■ **Listed entries**
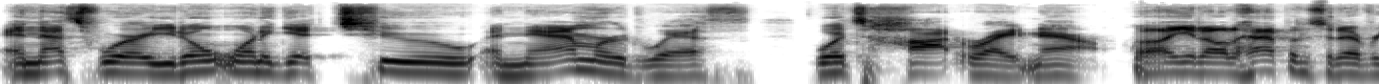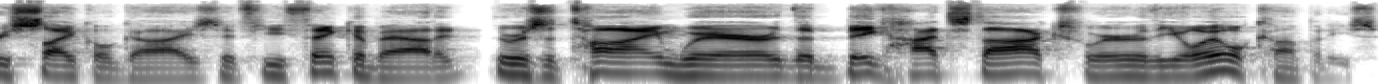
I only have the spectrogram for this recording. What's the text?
And that's where you don't want to get too enamored with what's hot right now. Well, you know, it happens in every cycle, guys. If you think about it, there was a time where the big hot stocks were the oil companies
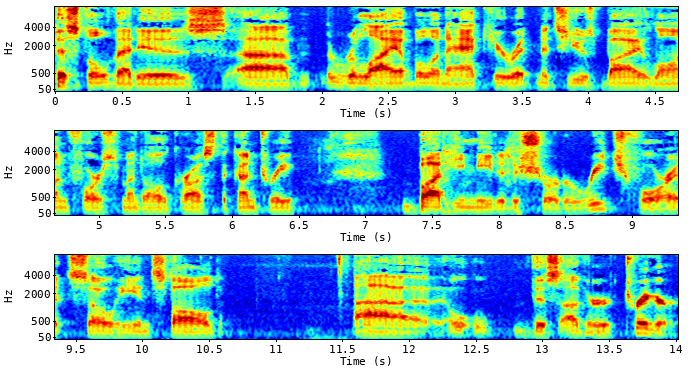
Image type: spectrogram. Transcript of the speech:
pistol that is uh, reliable and accurate, and it's used by law enforcement all across the country. But he needed a shorter reach for it, so he installed uh, this other trigger.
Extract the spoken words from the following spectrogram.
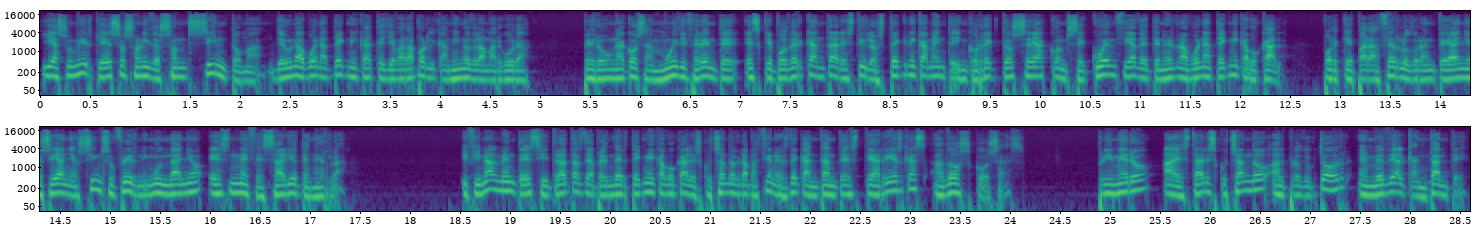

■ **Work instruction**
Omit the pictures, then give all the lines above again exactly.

■ **Task result**
I only have the spectrogram for this recording. What's the text?
And that's where you don't want to get too enamored with what's hot right now. Well, you know, it happens in every cycle, guys. If you think about it, there was a time where the big hot stocks were the oil companies
Image type: spectrogram. Transcript of the speech:
pistol that is uh, reliable and accurate, and it's used by law enforcement all across the country. But he needed a shorter reach for it, so he installed uh, this other trigger.
Extract the spoken words from the following spectrogram.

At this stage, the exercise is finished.